Interestingly, even as early as when one of the first scientific discoveries was conducted in the mid-1880s, Charles Darwin wrote: “There is no fundamental difference between man and animals in their ability to feel pleasure and pain, misery and happiness”. Having the knowledge about the similarities that exist between earth’s animals and humans, should be enough to initiate some thought and discussion towards achieving a more moral and less destructive way of living. I can appreciate that adopting such a lifestyle may seem daunting and almost impossible, but rest assured that, as with every process, it can be achieved over time and will be easier for some than others. I hope that by busting these myths, in the years that lie ahead of us, it will not just be the youth of today who will begin to embrace even a small part of this ethical, all-loving, incredibly healthy and beneficial way of living in our modern world.

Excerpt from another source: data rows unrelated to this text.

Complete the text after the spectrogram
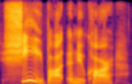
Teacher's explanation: I'm emphasizing who bought it. She did, not someone else. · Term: sentence-level stress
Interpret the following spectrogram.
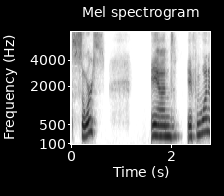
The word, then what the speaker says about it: src: We've got bin, we've got lib, we've got src, which is pronounced source.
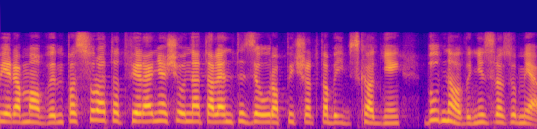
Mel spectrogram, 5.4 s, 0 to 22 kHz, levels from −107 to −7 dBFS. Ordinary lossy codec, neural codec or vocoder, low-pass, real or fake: none; codec, 16 kHz, 0.8 kbps, ZipCodec; none; fake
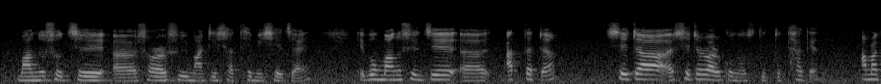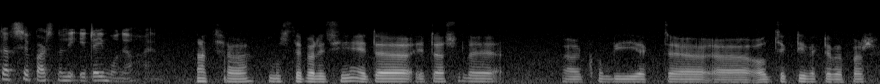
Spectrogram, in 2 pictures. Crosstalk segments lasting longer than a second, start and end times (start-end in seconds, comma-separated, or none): none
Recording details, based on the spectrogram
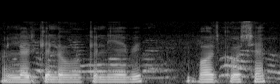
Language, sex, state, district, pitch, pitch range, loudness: Hindi, male, Tripura, Dhalai, 115 Hz, 110-130 Hz, -18 LUFS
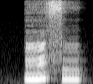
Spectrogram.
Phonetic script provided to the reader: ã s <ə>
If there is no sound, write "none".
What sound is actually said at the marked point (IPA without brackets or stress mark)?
ə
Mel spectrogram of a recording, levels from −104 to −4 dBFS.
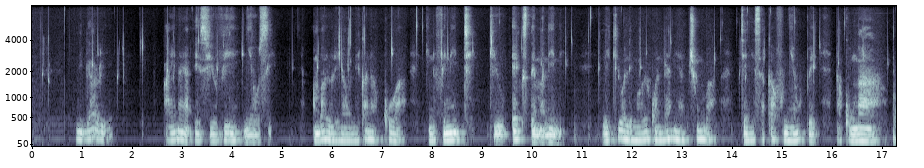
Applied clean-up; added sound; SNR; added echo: neural mask model RNNoise.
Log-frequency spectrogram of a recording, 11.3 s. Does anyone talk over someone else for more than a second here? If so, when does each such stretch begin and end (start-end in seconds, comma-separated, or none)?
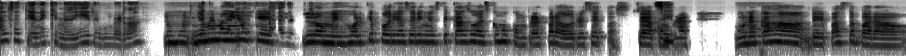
2.4-4.0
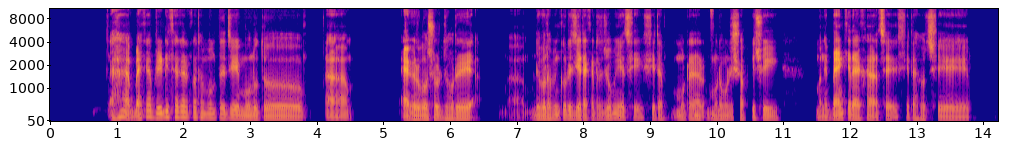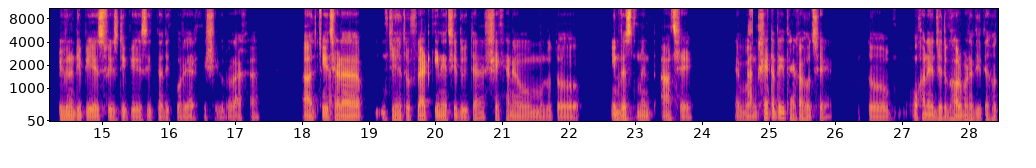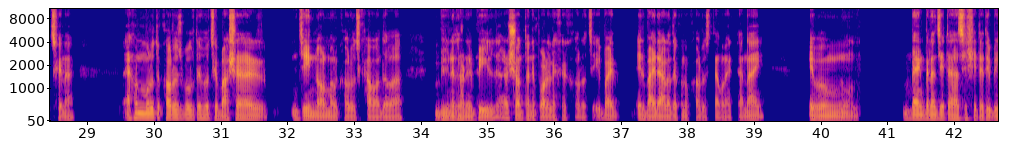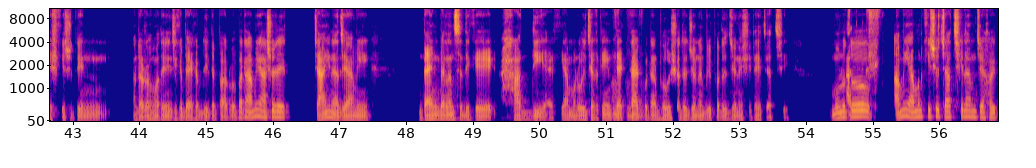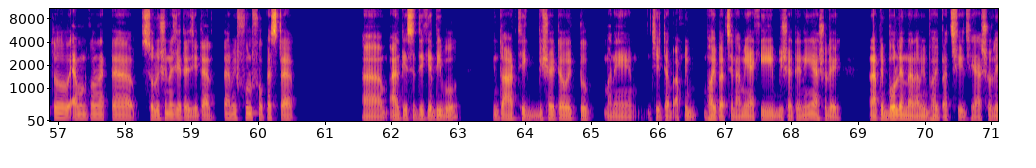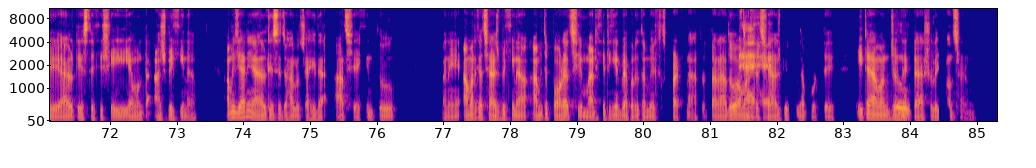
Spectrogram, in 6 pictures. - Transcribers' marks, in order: in English: "backup ready"; drawn out: "মূলত"; in English: "developing"; other background noise; in English: "dps, fixed dps"; in English: "investment"; in English: "backup"; in English: "bank balance"; in English: "intact"; in English: "solution"; in English: "full focus"; in English: "amount"; in English: "IELTS"; in English: "marketing"; in English: "expert"; in English: "concern"
- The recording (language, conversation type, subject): Bengali, advice, ক্যারিয়ার পরিবর্তন বা নতুন পথ শুরু করার সময় অনিশ্চয়তা সামলাব কীভাবে?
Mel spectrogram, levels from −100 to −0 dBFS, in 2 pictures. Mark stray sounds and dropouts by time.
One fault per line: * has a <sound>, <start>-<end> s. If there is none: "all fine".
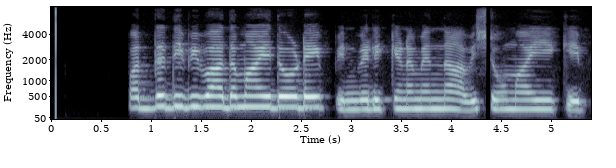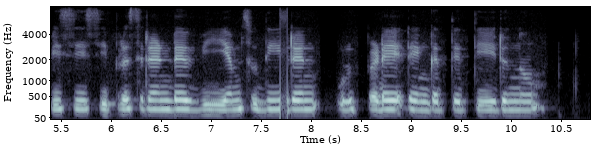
* has a dropout, 4.3-4.4 s
* has a dropout, 7.7-7.8 s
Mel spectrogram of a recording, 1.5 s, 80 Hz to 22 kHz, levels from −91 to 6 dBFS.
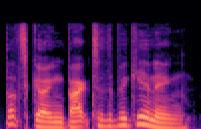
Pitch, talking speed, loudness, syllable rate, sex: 140 Hz, 240 wpm, -18 LUFS, 5.8 syllables/s, male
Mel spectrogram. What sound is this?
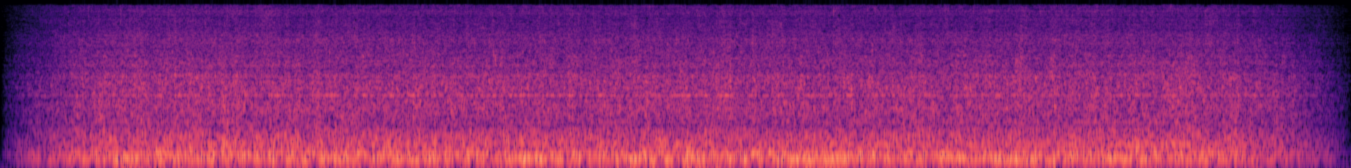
Noise of the fountain motor
In Tallers Building at Poblenou Campus (UPF) in the vending machine area.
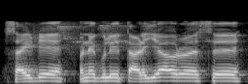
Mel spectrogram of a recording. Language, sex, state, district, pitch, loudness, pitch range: Bengali, male, Assam, Hailakandi, 160 Hz, -13 LUFS, 155-160 Hz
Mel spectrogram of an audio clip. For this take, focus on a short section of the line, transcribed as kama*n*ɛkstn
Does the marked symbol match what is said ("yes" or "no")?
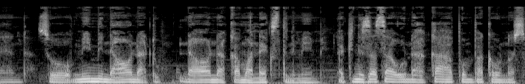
yes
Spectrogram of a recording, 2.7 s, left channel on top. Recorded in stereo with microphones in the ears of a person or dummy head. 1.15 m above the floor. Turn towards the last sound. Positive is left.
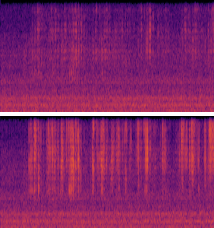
turn(degrees=-70)  # may be behind; listen again after turning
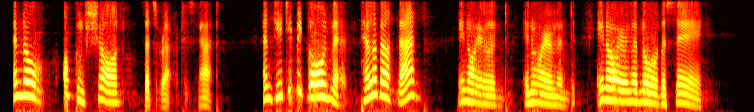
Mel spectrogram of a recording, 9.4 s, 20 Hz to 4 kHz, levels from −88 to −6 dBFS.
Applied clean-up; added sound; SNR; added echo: neural separator model SepFormer WHAMR!.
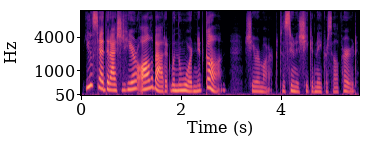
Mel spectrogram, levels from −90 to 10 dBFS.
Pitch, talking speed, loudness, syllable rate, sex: 225 Hz, 250 wpm, -18 LUFS, 5.5 syllables/s, female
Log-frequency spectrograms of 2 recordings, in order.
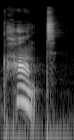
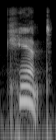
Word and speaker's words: can't: 英式发法读 can't, can't, 美式发法呢读 can't, can't, 注意元音不一样。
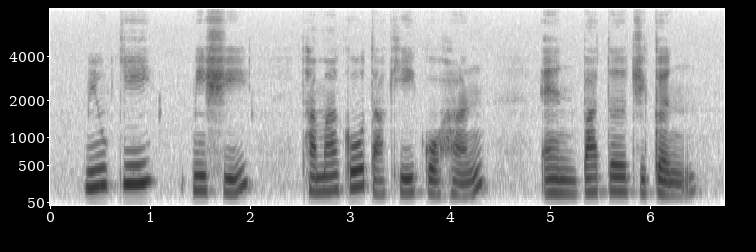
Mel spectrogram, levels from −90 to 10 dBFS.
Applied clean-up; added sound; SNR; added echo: none; none; none; none.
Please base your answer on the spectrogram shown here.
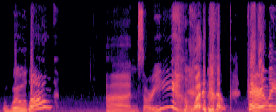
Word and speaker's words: oolong: Did you know that oolong is actually pronounced woolong?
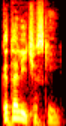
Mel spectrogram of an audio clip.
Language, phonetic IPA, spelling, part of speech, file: Russian, [kətɐˈlʲit͡ɕɪskʲɪj], католический, adjective, Ru-католический.ogg
- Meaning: Catholic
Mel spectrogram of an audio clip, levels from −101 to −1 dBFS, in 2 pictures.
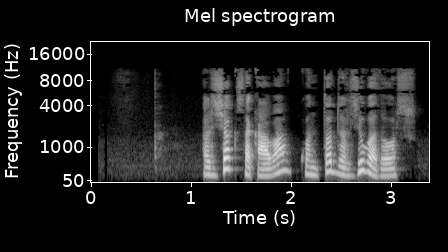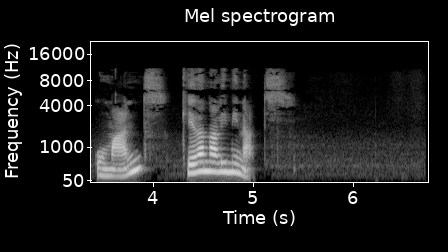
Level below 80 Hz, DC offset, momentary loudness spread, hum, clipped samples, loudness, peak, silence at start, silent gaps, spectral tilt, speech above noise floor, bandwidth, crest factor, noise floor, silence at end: -78 dBFS; under 0.1%; 15 LU; none; under 0.1%; -23 LUFS; -2 dBFS; 1.1 s; none; -5.5 dB/octave; 44 dB; 11.5 kHz; 22 dB; -66 dBFS; 1.45 s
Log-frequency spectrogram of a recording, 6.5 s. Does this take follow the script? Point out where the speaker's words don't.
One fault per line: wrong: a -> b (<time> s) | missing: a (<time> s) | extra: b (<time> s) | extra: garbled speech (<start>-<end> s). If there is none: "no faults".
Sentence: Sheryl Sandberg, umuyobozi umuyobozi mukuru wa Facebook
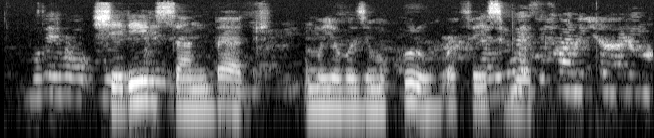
missing: umuyobozi (3.7 s)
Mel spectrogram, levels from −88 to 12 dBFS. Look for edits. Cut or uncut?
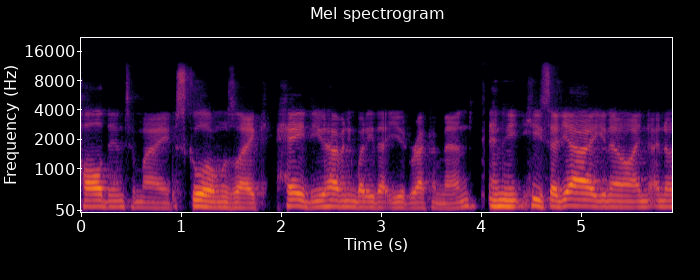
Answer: cut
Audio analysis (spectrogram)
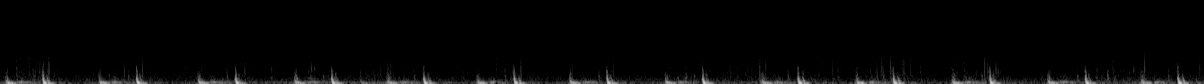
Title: Shortish heartbeat recording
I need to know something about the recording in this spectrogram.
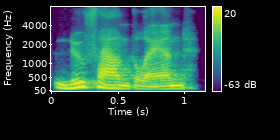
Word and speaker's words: Newfoundland: is what they're called she always pronounced newfoundland with all three words very distinctively pronounced and that was fascinating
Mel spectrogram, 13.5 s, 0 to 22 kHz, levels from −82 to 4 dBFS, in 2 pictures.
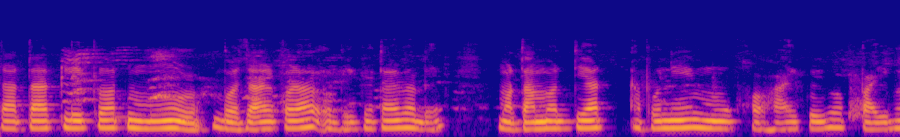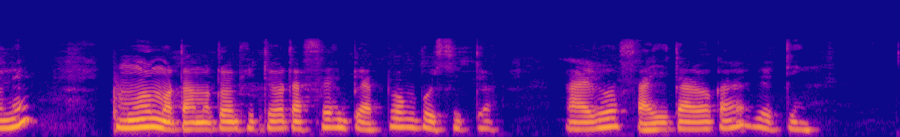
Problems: constant background noise, background conversations at intervals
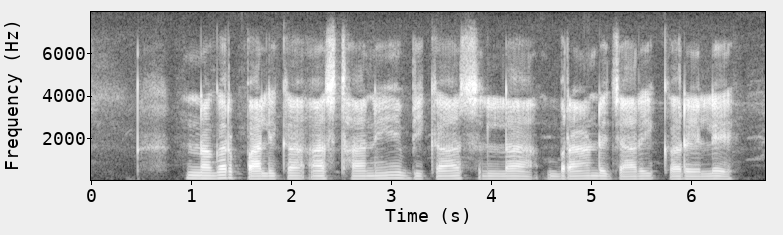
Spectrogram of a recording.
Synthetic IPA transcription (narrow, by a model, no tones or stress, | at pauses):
nəɡəɾpalikaʔast̪ʰanijbikaslabɾãɳɖd͡ʒaɾikəɾele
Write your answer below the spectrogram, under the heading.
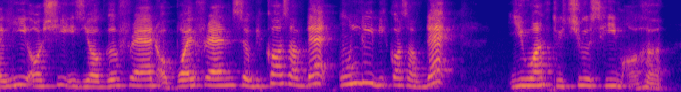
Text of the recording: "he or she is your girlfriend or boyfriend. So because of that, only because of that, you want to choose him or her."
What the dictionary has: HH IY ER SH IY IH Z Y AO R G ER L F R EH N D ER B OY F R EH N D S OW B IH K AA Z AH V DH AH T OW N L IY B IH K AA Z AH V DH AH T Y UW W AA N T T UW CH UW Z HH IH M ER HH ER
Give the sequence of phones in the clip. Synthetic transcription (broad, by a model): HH IY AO SH IY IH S Y AO G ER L F R EH N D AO B OY F R EH N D S OW B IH K AA S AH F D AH T OW N L IY B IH K AA S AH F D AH T Y UW W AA N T T UW CH UW S HH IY M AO HH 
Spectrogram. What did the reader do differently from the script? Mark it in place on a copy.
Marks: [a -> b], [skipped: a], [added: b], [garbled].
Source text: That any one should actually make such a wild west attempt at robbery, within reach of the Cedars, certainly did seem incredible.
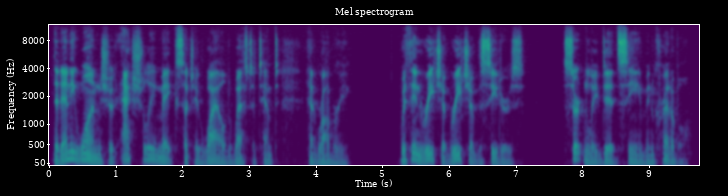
That any one should actually make such a wild west attempt at robbery, within reach of [added: reach of] the Cedars, certainly did seem incredible.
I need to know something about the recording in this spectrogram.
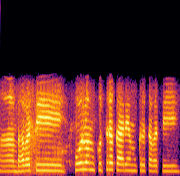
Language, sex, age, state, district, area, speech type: Sanskrit, female, 60+, Karnataka, Bangalore Urban, urban, conversation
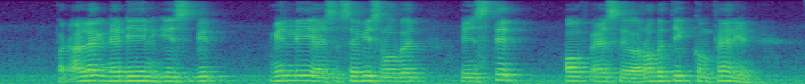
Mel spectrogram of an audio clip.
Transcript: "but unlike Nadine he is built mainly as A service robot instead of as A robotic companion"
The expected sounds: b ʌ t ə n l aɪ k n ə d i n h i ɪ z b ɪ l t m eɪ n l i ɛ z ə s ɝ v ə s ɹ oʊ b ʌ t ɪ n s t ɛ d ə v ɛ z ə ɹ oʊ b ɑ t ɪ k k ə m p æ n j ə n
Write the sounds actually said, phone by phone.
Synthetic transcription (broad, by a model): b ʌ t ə l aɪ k n ə d i n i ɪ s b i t m eɪ n l i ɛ s ə s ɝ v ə s ɹ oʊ b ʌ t ɪ n s t ɛ d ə f ɛ s ə ɹ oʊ b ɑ t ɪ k k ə m p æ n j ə n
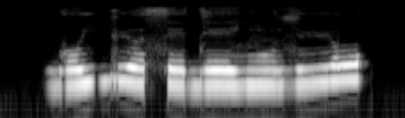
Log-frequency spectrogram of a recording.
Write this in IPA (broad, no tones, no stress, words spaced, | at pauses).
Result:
ɡojɡyə̯ sedeʎũ zylˠ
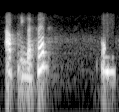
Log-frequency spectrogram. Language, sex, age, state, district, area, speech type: Tamil, female, 18-30, Tamil Nadu, Tenkasi, rural, conversation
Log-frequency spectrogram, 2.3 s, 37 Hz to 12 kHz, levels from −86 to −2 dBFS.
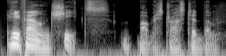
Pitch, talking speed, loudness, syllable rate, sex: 85 Hz, 160 wpm, -23 LUFS, 4.4 syllables/s, male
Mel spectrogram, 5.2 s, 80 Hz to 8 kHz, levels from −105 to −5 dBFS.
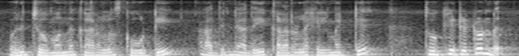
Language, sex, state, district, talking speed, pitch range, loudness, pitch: Malayalam, male, Kerala, Kollam, 105 wpm, 135-185 Hz, -16 LUFS, 150 Hz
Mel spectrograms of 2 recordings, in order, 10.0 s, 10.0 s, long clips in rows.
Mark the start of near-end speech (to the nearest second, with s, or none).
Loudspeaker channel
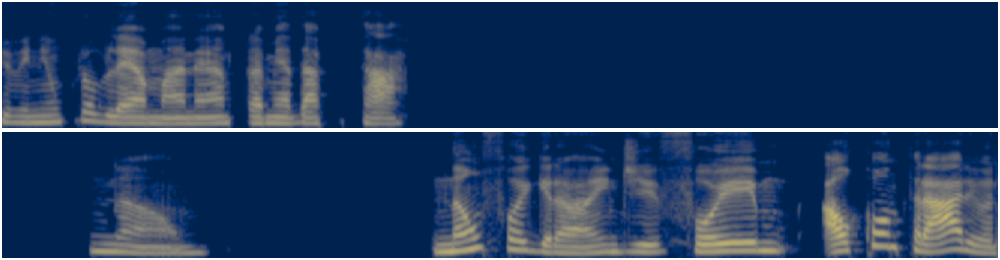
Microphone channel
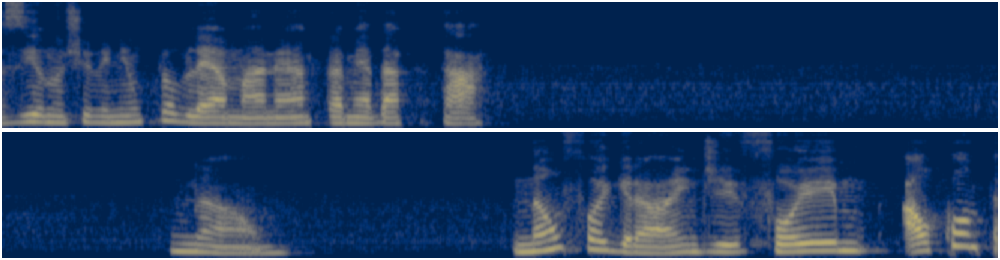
none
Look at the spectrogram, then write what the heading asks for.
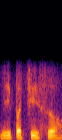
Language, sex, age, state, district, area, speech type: Hindi, male, 18-30, Uttar Pradesh, Chandauli, rural, conversation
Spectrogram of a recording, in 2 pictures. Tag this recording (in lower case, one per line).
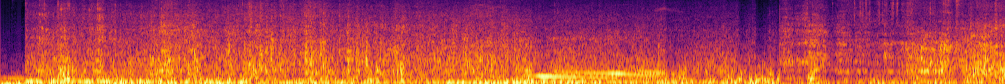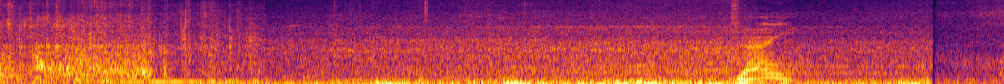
roadway noise
speech
outside, urban or man-made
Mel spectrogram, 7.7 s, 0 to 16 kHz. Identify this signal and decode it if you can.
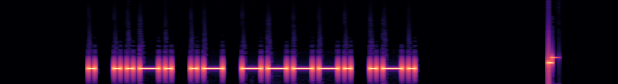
Morse code, heard as a keyed tone, about 15 wpm, 700 Hz. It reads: EFA9R
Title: Code Groups - 5 Letter:Numbers - 15wpm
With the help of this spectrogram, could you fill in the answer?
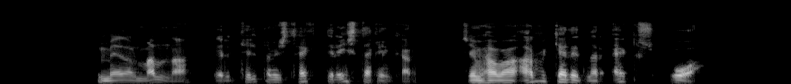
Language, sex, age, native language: Icelandic, male, 50-59, Icelandic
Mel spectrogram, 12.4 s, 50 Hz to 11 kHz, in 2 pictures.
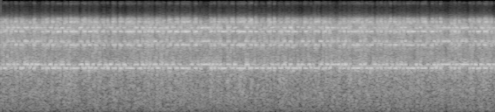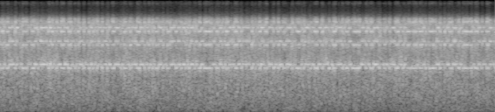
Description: Two-tone teleprinter signal, about 170 Hz shift.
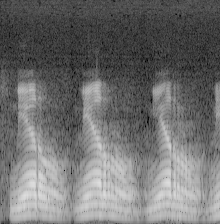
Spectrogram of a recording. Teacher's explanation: Tapi bacaannya jadi kurang bagus ya kalau di bacaan yang seharusnya fasih. Maka kurangi getaran dari huruf ro ya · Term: at-takrir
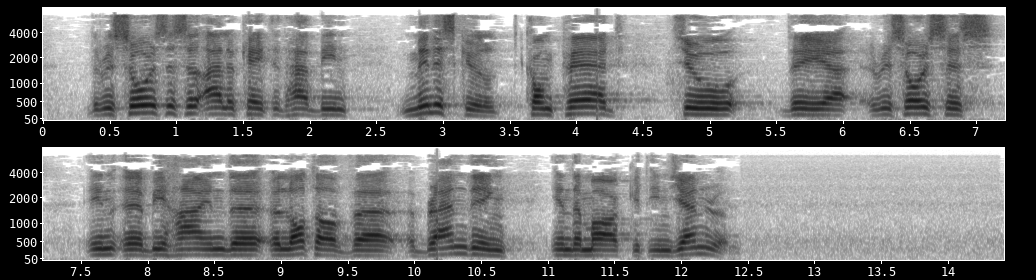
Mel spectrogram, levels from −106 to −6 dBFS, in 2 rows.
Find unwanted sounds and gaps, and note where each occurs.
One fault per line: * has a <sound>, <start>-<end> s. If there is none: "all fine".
all fine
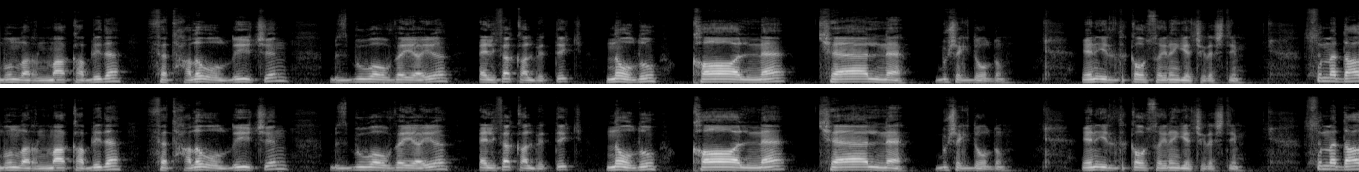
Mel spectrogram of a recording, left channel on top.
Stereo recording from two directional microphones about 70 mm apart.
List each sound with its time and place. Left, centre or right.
0.0 s a man's voice: right
1.5 s speech: centre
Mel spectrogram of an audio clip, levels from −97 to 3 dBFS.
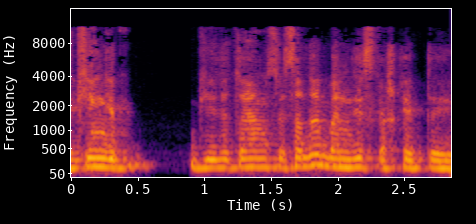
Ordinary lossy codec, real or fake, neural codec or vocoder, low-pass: MP3, 48 kbps; fake; vocoder, 44.1 kHz, 128 mel bands every 512 samples, BigVGAN v2; 14.4 kHz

 Clarke, Elanor. ‘The Little Book of Veganism’. (2015). Summersdale Publishers Ltd.  Edsor, Bobbie. ‘These 14 elite athletes are vegan – here’s what made them switch their diet’. (November 2017). https://www.businessinsider.com/elite-athletes-who-are-vegan-and-what-made-them-switch-their-diet-2017-10?r=US&IR=T#barny-du-plessis-bodybuilder-6  Chittilapally, Josyln. Lifegate, ‘Veganism in India, how the dairy loving country is embracing a plant-based diet’. (December 2019). https://www.lifegate.com/people/lifestyle/veganism-in-india  ProVeg International, ‘The 10 best non-dairy vegan milk alternatives.’ (March 2018). https://proveg.com/plant-based-food-and-lifestyle/vegan-alternatives/the-10-best-non-dairy-vegan-milk-alternatives/  Global Forest Atlas, ‘Cattle ranching in the Amazon region’. Yale school of Forestry and Environmental studies. https://globalforestatlas.yale.edu/amazon/land-use/cattle-ranching  Wexler, Josie. ‘Is Soya Sustainable?’ (February 2019). https://www.ethicalconsumer.org/food-drink/soya-sustainable  Richards, Jennie. Humane Decisions, ‘Charles Darwin – The lower animals, like man, feel pleasure and pain, happiness and misery’. (April 2016). https://www.humanedecisions.com/charles-darwin-the-lower-animals-like-man-feel-pleasure-and-pain-happiness-and-misery/